Dark stores are highly automated supermarkets - not accessible by customers - dedicated to service online grocery shopping, and are commonplace in Britain and the United States where the uptake in online shopping is far greater than in New Zealand.
Woolworths already operates two dark stores in Sydney and one in Melbourne to serve online orders.
The company's 8800sq m facility in Auckland that opened two weeks ago has the ability to process 7500 orders each week.
"Automation will absolutely play an increasing role in retail going forward."
Copland said the group was trialling a range of technologies as demand in online shopping and convenience continued to grow. Technology would enable the retailer to meet changing consumer demands, she said.
"We've been an online shopping retailer for more than 20 years and in that time we've already seen an enormous demand for our service. Before Covid-19 and before lockdown when people couldn't leave home and our delivery service became really important, we were already growing at 38 per cent year on year.
"It's a convenient solution and that's where technology can make that nice and simple. It's about responding to what our customers are going to be demanding of us."
The financial cost of the Kai robot and the vending-machine-like fulfilment unit is currently unknown but Copland said the New Zealand arm of Woolworths would be increasing its investment into smart technologies.

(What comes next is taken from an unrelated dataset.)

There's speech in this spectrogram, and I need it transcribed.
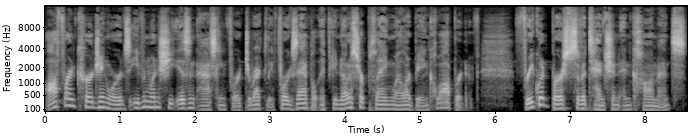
Offer encouraging words even when she isn't asking for it directly. For example, if you notice her playing well or being cooperative. Frequent bursts of attention and comments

Online sales account for 6.5 per cent of Woolworths total sales in New Zealand.